updated 10:27 AM EDT, Thu September 18, 2014
Van Jones says the video of John Crawford III, who was shot by a police officer in Walmart, should be released.
updated 10:48 AM EDT, Thu September 18, 2014
NASA will need to embrace new entrants and promote a lot more competition in future, argues Newt Gingrich.
updated 7:15 PM EDT, Tue September 16, 2014
If U.S. wants to see real change in Iraq and Syria, it will have to empower moderate forces, says Fouad Siniora.
updated 8:34 PM EDT, Wed September 17, 2014
Mark O'Mara says there are basic rules to follow when interacting with law enforcement: respect their authority.
updated 9:05 AM EDT, Tue September 16, 2014
LZ Granderson says Congress has rebuked the NFL on domestic violence issue, but why not a federal judge?
updated 7:49 AM EDT, Tue September 16, 2014

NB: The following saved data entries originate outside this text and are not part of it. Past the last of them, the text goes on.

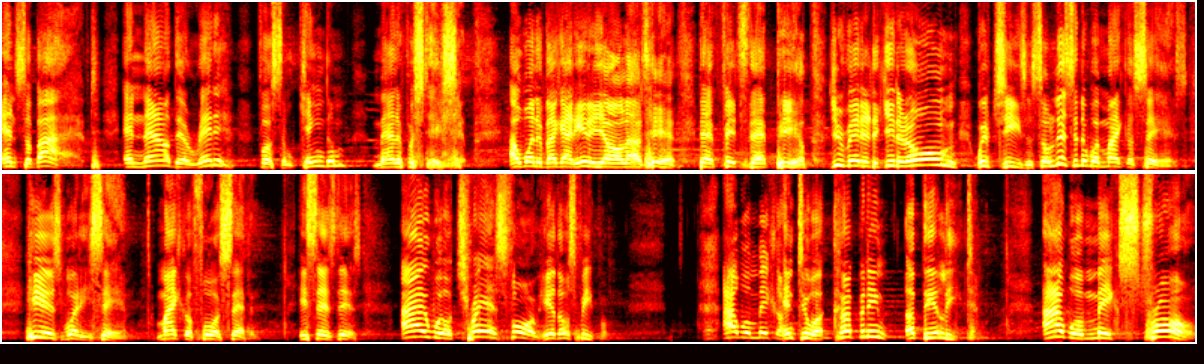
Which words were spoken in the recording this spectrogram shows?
and survived. And now they're ready for some kingdom manifestation. I wonder if I got any of y'all out there that fits that bill. You ready to get it on with Jesus? So listen to what Micah says. Here's what he said Micah 4 7. He says this I will transform, hear those people. I will make a, into a company of the elite. I will make strong.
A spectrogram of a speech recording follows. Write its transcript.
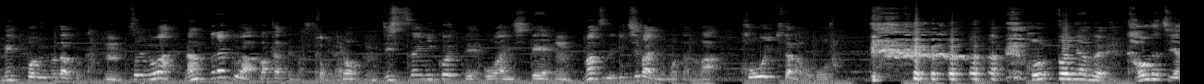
うん。ね、フォルムだとか、うんそういうのはなんとなくは分かってましたけれど、ねうん実際にこうやってお会いして、うんまず一番に思ったのは、こう生きたらお坊さん。本当にあのね、顔立ち優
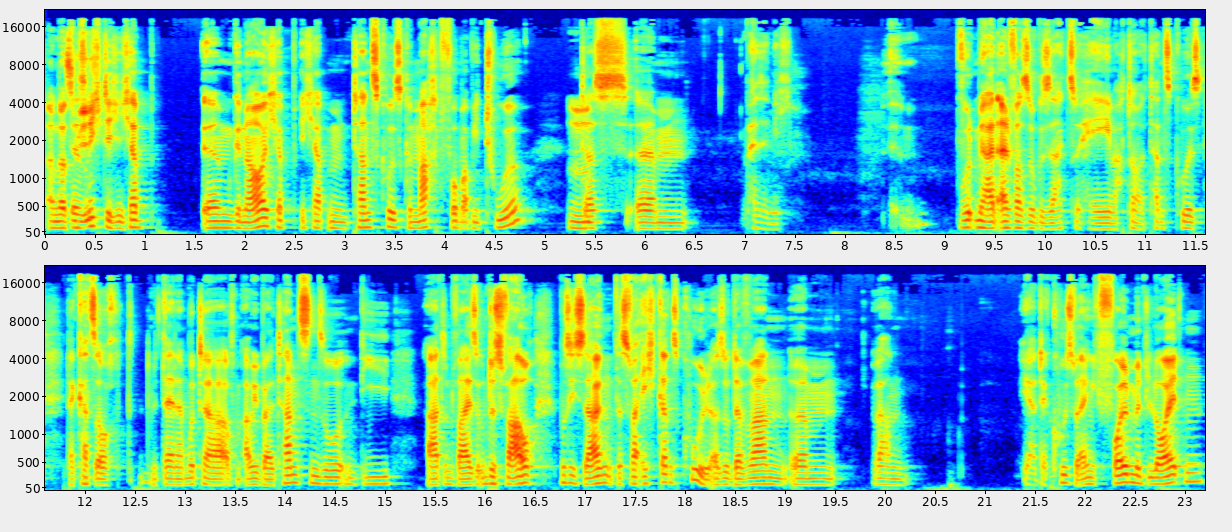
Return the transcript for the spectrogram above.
Anders das ist richtig. Ich habe, ähm, genau, ich habe ich hab einen Tanzkurs gemacht vorm Abitur. Mhm. Das, ähm, weiß ich nicht, ähm, wurde mir halt einfach so gesagt, so, hey, mach doch mal Tanzkurs, da kannst du auch mit deiner Mutter auf dem Abiball tanzen, so in die Art und Weise. Und das war auch, muss ich sagen, das war echt ganz cool. Also da waren, ähm, waren, ja, der Kurs war eigentlich voll mit Leuten,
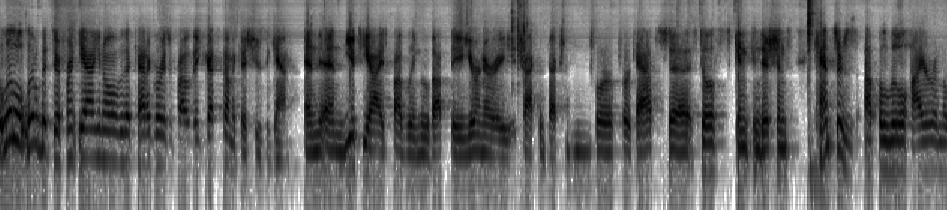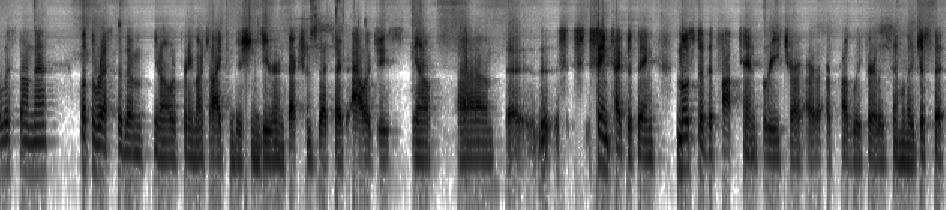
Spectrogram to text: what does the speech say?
A little, little bit different. Yeah, you know, the categories are probably you got stomach issues again, and and UTIs probably move up the urinary tract infections for for cats. Uh, still skin conditions. Cancer's up a little higher on the list on that, but the rest of them, you know, are pretty much eye conditions, ear infections, that type, allergies. You know, um, uh, the same type of thing. Most of the top ten for each are, are, are probably fairly similar. Just the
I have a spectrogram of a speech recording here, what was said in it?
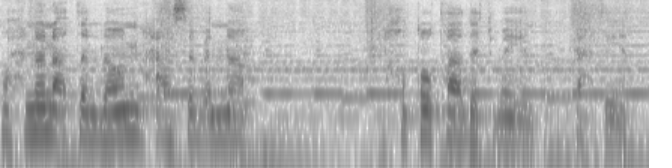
وإحنا نعطي اللون حاسب إنه الخطوط هذه تبين تحتية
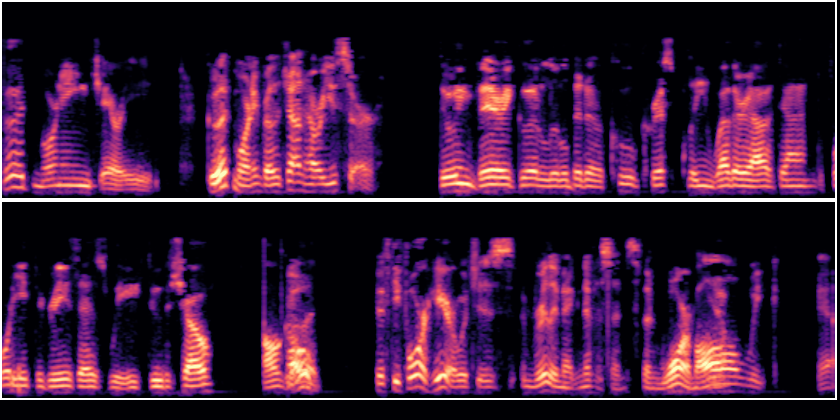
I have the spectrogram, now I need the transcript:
Good morning, Jerry. Good morning, Brother John. How are you, sir? Doing very good. A little bit of cool, crisp, clean weather out down to 48 degrees as we do the show. All oh, good. Oh, 54 here, which is really magnificent. It's been warm all week. Yeah.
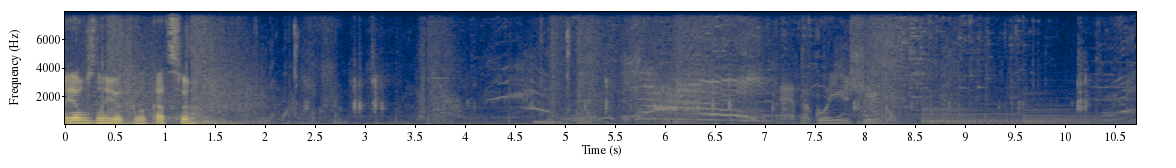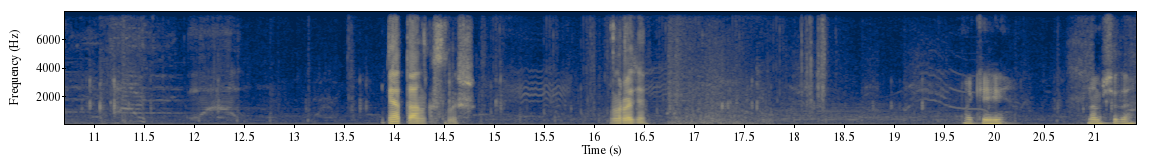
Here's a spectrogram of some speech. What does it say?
Но я узнаю эту локацию. Это курильщик. Я танк слышу. Вроде. Окей. Нам сюда.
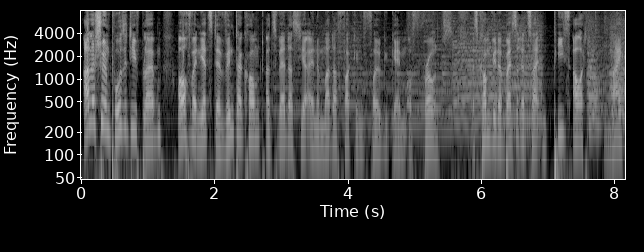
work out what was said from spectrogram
Alle schön positiv bleiben, auch wenn jetzt der Winter kommt, als wäre das hier eine motherfucking Folge Game of Thrones. Es kommen wieder bessere Zeiten. Peace out, Mike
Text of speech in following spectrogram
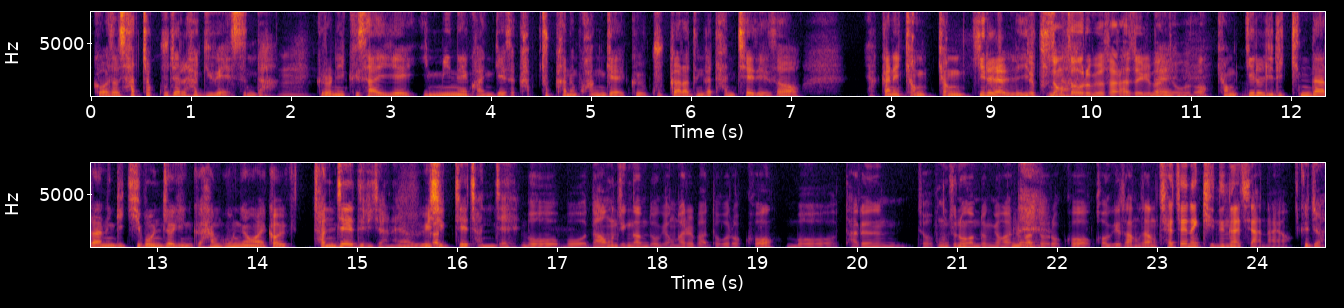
그것을 사적 구제를 하기 위해 애쓴다. 음. 그러니 그 사이에 인민의 관계에서 갑툭하는 관계 그 국가라든가 단체에 대해서 약간의 경, 경기를 일으킨다. 부정적으로 묘사를 하죠 일반적으로. 경기를 일으킨다라는 게 기본적인 그 한국 영화의 거의 전제들이잖아요. 의식제 전제. 뭐, 뭐, 나홍진 감독 영화를 봐도 그렇고, 뭐, 다른, 저, 봉준호 감독 영화를 네. 봐도 그렇고, 거기서 항상 체제는 기능하지 않아요. 그죠?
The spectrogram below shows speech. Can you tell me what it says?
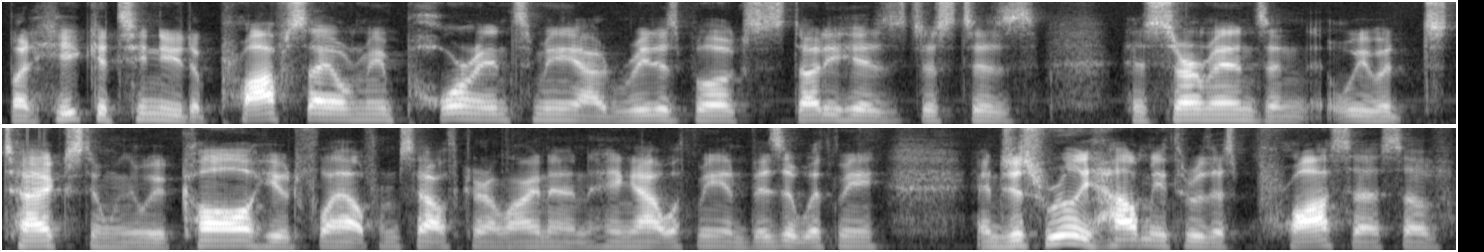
But he continued to prophesy over me, pour into me. I would read his books, study his just his his sermons and we would text and we would call. He would fly out from South Carolina and hang out with me and visit with me and just really help me through this process of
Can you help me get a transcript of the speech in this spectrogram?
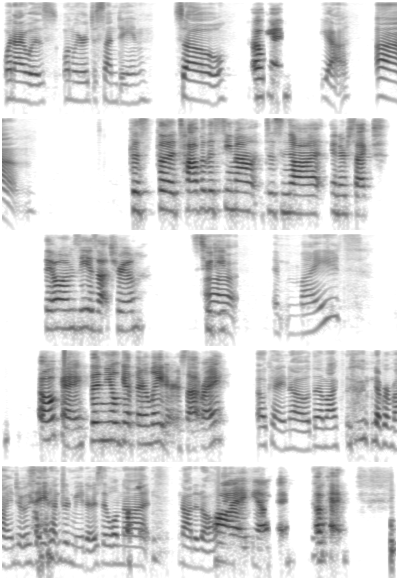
when I was, when we were descending. So Okay. yeah, um, This, the top of the seamount does not intersect the OMZ, is that true? It's too deep? uh, it might. Oh, okay, then you'll get there later, is that right? Okay, no, the mock, never mind. It was 800 meters. It will not, not at all. Why, yeah, okay, okay.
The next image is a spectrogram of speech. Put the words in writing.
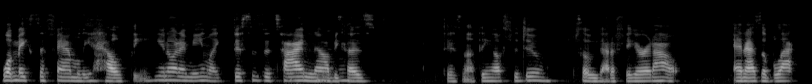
what makes the family healthy. You know what I mean? Like this is the time now Mhm. because there's nothing else to do. So we got to figure it out. And as a black,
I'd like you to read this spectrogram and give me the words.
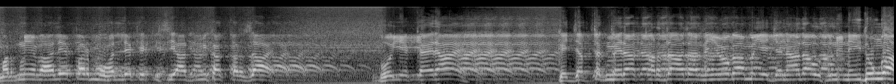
मरने वाले पर मोहल्ले के किसी आदमी का कर्जा है। वो ये कह रहा है कि जब तक मेरा कर्जा अदा नहीं होगा मैं ये जनाजा उठने नहीं दूँगा।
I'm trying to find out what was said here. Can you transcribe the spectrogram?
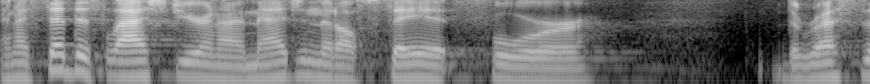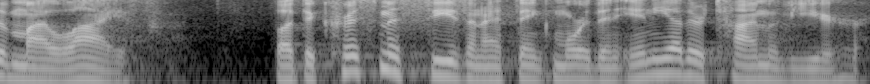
And I said this last year, and I imagine that I'll say it for the rest of my life. But the Christmas season, I think, more than any other time of year,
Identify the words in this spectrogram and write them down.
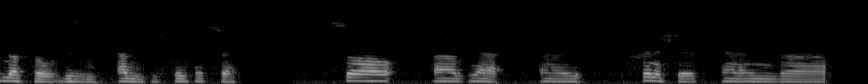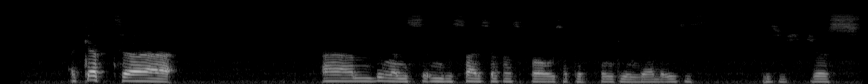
not so. This isn't uninteresting, let's say so um, yeah I finished it and uh, I kept uh, um, being indecisive I suppose I kept thinking yeah this is this is just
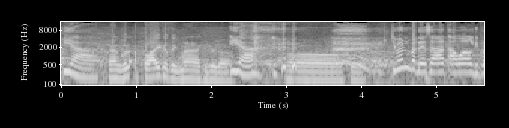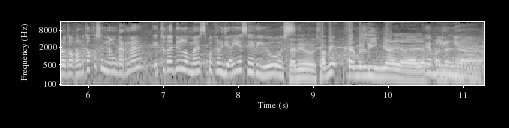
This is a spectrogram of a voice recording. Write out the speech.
Iya. Nganggur apply keterima gitu loh. Iya. Oh, oke. Cuman pada saat awal di protokol itu aku seneng karena itu tadi loh mas pekerjaannya serius. Serius, tapi family-nya ya yang Family-nya.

Mel Robbins says the only person you can legally hit in the United States is a child. That's wrong.
updated 1:23 PM EDT, Mon September 15, 2014
Eric Liu says seeing many friends fight so hard for same-sex marriage rights made him appreciate marriage.
updated 4:55 PM EDT, Fri September 12, 2014
David Wheeler wonders: If Scotland votes to secede, can America take its place and rejoin England?
updated 4:36 PM EDT, Fri September 12, 2014
World-famous physicist Stephen Hawking recently said the world as we know it could be obliterated instantaneously. Meg Urry says fear not.
updated 1:21 PM EDT, Thu September 11, 2014
Sally Kohn says bombing ISIS will worsen instability in Iraq and strengthen radical ideology in terrorist groups.
updated 9:27 AM EDT, Thu September 11, 2014
Artist Prune Nourry's project reinterprets the terracotta warriors in an exhibition about gender preference in China.
updated 9:36 AM EDT, Wed September 10, 2014
The Apple Watch is on its way. Jeff Yang asks: Are we ready to embrace wearables technology at last?
ADVERTISEMENT
ADVERTISEMENT
ADVERTISEMENT
ADVERTISEMENT